━━ Information provided ━━

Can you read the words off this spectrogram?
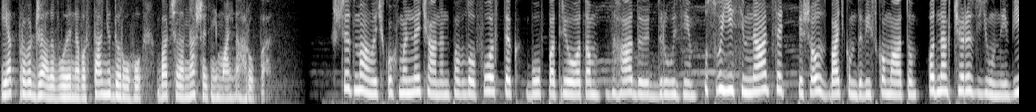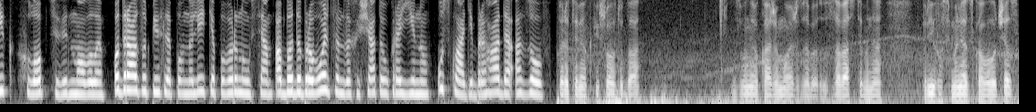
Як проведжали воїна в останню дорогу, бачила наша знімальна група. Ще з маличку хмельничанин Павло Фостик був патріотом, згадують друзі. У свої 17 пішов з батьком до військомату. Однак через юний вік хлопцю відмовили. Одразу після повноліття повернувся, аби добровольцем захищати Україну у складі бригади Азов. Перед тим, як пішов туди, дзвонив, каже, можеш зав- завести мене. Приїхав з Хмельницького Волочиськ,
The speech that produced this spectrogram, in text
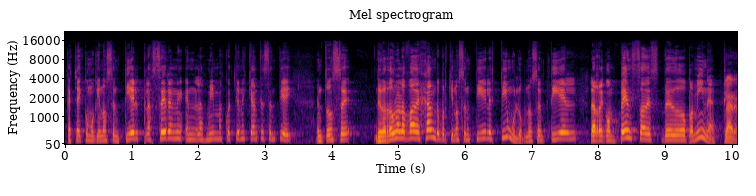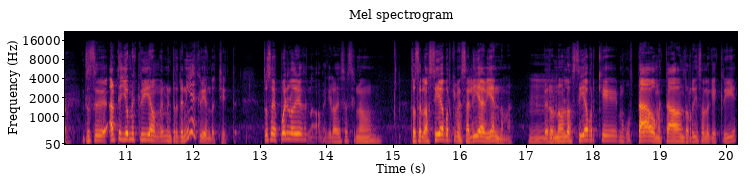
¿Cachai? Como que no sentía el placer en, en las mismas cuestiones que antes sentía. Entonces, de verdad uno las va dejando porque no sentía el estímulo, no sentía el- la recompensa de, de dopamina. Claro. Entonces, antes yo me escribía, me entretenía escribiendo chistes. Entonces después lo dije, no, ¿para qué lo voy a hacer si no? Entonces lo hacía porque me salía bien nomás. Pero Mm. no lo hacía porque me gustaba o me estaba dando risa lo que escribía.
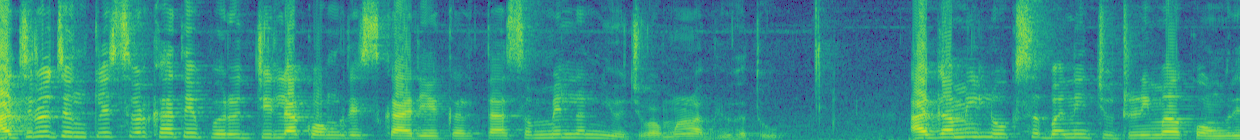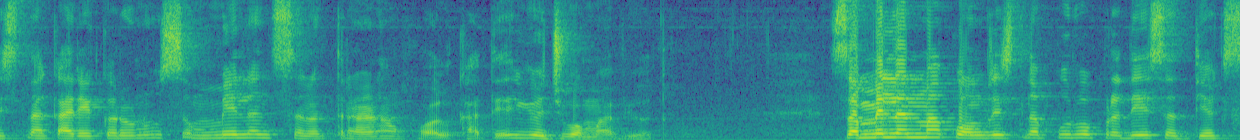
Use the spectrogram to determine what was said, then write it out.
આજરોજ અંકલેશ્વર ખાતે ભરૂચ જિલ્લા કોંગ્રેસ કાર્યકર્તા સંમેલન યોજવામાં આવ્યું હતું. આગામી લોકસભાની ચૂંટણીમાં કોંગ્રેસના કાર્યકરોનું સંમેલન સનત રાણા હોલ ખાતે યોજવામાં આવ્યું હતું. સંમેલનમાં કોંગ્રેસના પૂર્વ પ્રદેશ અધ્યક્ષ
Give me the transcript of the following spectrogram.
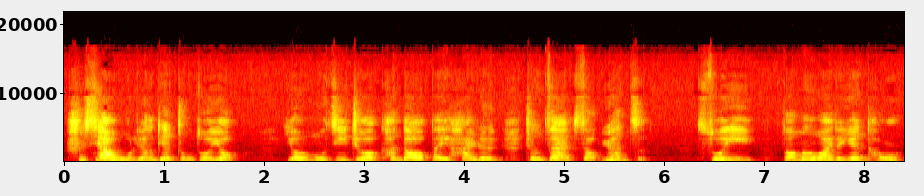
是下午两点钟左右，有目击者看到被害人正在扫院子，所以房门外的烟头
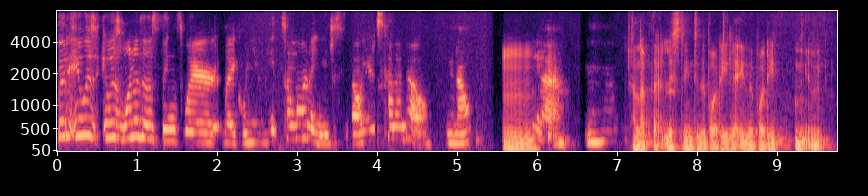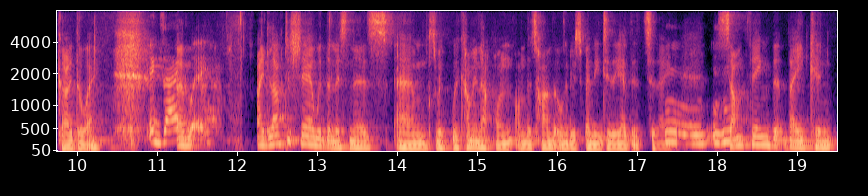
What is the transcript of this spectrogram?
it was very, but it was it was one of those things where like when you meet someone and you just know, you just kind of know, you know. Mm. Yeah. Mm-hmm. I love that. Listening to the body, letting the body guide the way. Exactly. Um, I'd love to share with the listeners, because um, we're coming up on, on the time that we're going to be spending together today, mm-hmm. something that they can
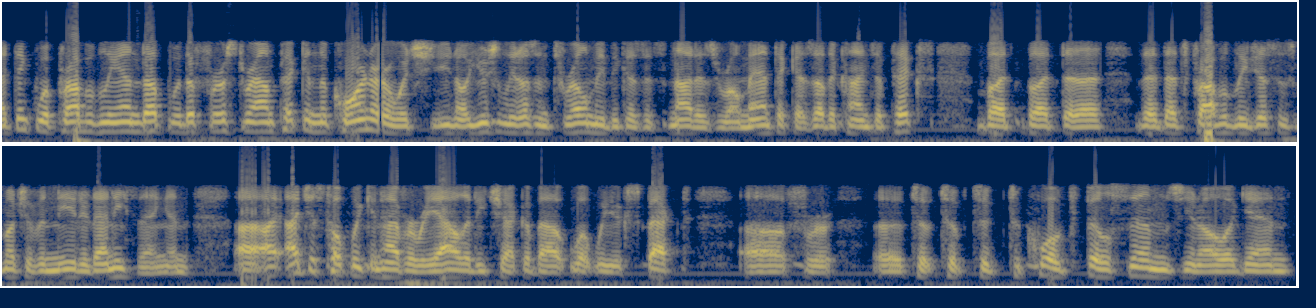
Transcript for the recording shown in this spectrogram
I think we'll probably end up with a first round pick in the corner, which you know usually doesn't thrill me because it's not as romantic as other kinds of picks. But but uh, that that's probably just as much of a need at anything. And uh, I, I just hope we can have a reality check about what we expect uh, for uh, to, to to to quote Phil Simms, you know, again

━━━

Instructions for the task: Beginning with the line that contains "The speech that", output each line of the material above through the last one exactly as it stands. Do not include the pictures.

Task response:
The speech that produced this spectrogram, in text
¿Cachai? Como que no sentía el placer en, en las mismas cuestiones que antes sentía. Entonces, de verdad uno las va dejando porque no sentía el estímulo, no sentía el- la recompensa de, de dopamina. Claro. Entonces, antes yo me escribía, me entretenía escribiendo chistes. Entonces después lo dije, no, ¿para qué lo voy a hacer si no? Entonces lo hacía porque me salía bien nomás. Pero Mm. no lo hacía porque me gustaba o me estaba dando risa lo que escribía.
Use the spectrogram to determine what was said, then write it out.
આજરોજ અંકલેશ્વર ખાતે ભરૂચ જિલ્લા કોંગ્રેસ કાર્યકર્તા સંમેલન યોજવામાં આવ્યું હતું. આગામી લોકસભાની ચૂંટણીમાં કોંગ્રેસના કાર્યકરોનું સંમેલન સનત રાણા હોલ ખાતે યોજવામાં આવ્યું હતું. સંમેલનમાં કોંગ્રેસના પૂર્વ પ્રદેશ અધ્યક્ષ
Give me the transcript of the following spectrogram.
是下午两点钟左右，有目击者看到被害人正在扫院子，所以房门外的烟头
What is the transcript of this spectrogram?
it was very, but it was it was one of those things where like when you meet someone and you just know, you just kind of know, you know. Mm. Yeah. Mm-hmm. I love that. Listening to the body, letting the body guide the way. Exactly. Um, I'd love to share with the listeners, because um, we're coming up on, on the time that we're going to be spending together today, mm-hmm. something that they can
Transcript for the recording shown in this spectrogram
I think we'll probably end up with a first round pick in the corner, which you know usually doesn't thrill me because it's not as romantic as other kinds of picks. But but uh, that that's probably just as much of a need at anything. And uh, I, I just hope we can have a reality check about what we expect uh, for uh, to, to to to quote Phil Simms, you know, again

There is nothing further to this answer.